Exercise brief:
Copy nothing before the line containing "Look at this". Reproduce that line and all that follow, exactly, through the end of the records.

Dataset entries:
========

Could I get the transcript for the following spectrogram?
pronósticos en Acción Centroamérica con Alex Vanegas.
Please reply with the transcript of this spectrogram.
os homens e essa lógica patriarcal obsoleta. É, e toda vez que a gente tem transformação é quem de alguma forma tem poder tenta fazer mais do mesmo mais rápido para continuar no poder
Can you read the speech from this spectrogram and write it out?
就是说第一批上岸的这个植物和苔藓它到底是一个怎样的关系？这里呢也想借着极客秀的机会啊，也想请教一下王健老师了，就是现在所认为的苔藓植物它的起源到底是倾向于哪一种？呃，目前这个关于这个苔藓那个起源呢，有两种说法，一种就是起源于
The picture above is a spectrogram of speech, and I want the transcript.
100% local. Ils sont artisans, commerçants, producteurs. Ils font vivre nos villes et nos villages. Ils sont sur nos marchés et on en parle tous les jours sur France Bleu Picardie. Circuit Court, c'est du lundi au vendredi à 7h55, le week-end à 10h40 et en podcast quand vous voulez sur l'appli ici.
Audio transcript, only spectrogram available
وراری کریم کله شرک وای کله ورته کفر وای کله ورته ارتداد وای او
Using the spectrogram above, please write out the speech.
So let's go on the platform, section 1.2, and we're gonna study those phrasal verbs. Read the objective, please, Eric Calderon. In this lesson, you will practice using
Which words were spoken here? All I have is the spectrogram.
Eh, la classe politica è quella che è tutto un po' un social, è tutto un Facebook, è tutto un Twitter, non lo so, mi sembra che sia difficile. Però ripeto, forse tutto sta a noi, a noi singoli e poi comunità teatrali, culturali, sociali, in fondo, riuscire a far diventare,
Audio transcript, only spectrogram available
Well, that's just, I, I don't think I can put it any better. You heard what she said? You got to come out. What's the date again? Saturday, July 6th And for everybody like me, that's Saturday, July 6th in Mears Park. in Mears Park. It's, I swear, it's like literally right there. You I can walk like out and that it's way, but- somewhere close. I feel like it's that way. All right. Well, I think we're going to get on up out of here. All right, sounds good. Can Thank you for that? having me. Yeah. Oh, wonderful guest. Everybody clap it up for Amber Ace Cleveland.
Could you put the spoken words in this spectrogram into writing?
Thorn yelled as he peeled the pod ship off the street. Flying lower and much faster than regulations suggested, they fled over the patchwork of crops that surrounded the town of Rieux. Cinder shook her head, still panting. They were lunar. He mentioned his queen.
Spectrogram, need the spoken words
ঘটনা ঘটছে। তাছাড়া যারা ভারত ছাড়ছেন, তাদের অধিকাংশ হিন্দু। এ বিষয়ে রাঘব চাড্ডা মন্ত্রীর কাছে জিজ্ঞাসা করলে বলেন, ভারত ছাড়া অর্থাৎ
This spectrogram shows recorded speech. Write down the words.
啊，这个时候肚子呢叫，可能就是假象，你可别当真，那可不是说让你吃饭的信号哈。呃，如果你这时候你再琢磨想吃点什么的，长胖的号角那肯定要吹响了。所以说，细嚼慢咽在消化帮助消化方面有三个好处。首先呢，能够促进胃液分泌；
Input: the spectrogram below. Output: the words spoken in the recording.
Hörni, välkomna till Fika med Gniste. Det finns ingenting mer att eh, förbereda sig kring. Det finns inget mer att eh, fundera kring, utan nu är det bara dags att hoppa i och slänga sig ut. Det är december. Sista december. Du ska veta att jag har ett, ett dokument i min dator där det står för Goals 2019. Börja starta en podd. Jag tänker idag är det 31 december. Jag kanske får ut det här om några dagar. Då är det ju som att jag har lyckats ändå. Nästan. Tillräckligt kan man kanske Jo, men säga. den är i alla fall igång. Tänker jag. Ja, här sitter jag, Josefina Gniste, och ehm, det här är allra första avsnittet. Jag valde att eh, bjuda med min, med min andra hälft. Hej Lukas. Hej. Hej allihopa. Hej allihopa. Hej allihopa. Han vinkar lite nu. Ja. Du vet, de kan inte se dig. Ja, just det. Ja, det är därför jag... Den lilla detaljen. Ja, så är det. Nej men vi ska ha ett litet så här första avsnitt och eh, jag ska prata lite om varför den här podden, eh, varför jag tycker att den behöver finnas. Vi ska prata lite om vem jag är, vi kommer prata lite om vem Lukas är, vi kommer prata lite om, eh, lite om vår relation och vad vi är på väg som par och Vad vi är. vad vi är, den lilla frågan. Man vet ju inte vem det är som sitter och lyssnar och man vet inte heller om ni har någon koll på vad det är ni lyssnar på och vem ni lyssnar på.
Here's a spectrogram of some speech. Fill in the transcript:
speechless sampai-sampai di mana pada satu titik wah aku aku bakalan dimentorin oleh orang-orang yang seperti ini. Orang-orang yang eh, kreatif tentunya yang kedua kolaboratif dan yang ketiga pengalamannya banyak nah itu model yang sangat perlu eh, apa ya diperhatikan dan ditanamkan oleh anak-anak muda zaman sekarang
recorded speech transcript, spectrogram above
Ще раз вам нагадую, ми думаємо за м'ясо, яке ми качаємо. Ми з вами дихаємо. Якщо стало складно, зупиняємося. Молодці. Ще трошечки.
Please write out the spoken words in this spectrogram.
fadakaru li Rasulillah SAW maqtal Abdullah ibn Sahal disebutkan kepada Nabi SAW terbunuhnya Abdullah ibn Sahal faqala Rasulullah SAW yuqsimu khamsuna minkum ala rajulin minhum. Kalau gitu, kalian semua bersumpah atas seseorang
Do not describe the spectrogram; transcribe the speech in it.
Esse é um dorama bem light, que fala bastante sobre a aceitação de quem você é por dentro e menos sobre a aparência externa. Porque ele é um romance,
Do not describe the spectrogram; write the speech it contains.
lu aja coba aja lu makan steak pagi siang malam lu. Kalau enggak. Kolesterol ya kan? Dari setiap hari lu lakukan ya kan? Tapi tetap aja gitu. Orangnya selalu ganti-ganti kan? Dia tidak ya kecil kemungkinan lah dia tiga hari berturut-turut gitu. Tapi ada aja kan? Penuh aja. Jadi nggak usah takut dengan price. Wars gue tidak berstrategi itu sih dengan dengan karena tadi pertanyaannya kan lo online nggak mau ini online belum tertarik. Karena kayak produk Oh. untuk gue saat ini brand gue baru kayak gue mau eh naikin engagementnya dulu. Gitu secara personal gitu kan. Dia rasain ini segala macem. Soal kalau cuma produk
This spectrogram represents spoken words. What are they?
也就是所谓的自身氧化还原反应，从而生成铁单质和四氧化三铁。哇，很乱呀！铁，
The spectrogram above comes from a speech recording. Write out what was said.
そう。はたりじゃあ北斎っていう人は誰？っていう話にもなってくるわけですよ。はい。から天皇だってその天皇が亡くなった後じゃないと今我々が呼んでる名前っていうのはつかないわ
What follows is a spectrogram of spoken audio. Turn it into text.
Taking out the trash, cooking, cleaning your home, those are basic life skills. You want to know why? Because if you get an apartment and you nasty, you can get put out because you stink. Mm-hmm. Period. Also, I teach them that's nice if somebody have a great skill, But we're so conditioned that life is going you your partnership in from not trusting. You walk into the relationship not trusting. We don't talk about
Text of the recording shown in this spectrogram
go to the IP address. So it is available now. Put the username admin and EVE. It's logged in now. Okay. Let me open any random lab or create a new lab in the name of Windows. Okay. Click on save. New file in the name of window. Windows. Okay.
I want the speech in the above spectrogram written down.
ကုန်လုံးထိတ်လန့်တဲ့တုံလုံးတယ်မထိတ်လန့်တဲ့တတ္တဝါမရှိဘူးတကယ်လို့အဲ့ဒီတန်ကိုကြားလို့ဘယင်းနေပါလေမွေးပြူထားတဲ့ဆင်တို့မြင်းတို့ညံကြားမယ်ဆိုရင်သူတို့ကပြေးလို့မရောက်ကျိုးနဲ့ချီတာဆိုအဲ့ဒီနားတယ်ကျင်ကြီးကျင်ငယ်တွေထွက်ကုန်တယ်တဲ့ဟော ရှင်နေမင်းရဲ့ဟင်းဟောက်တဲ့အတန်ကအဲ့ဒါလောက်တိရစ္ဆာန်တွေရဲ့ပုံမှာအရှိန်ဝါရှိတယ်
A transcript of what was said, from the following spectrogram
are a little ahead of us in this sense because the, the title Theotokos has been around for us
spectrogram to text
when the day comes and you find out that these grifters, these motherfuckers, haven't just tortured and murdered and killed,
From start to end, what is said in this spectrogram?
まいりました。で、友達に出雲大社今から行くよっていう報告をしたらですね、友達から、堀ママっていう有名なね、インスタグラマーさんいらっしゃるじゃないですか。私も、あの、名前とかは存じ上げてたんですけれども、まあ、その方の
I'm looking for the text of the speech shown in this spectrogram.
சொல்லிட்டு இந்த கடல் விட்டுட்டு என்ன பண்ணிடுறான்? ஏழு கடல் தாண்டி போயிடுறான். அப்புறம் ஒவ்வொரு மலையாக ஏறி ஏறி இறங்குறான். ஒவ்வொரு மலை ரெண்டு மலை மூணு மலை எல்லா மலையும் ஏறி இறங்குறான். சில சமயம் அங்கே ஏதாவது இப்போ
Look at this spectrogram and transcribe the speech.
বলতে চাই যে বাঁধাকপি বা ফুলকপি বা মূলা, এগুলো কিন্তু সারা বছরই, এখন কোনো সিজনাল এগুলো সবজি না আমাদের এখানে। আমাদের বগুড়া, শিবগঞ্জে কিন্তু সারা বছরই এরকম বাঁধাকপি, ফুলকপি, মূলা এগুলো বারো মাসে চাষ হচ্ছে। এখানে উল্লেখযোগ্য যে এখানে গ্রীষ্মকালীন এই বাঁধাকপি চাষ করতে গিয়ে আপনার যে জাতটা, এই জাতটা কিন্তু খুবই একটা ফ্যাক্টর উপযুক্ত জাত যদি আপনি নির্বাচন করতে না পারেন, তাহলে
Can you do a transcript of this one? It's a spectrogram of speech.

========

Solution:
Look at this spectrogram and transcribe the speech.
বলতে চাই যে বাঁধাকপি বা ফুলকপি বা মূলা, এগুলো কিন্তু সারা বছরই, এখন কোনো সিজনাল এগুলো সবজি না আমাদের এখানে। আমাদের বগুড়া, শিবগঞ্জে কিন্তু সারা বছরই এরকম বাঁধাকপি, ফুলকপি, মূলা এগুলো বারো মাসে চাষ হচ্ছে। এখানে উল্লেখযোগ্য যে এখানে গ্রীষ্মকালীন এই বাঁধাকপি চাষ করতে গিয়ে আপনার যে জাতটা, এই জাতটা কিন্তু খুবই একটা ফ্যাক্টর উপযুক্ত জাত যদি আপনি নির্বাচন করতে না পারেন, তাহলে
Can you do a transcript of this one? It's a spectrogram of speech.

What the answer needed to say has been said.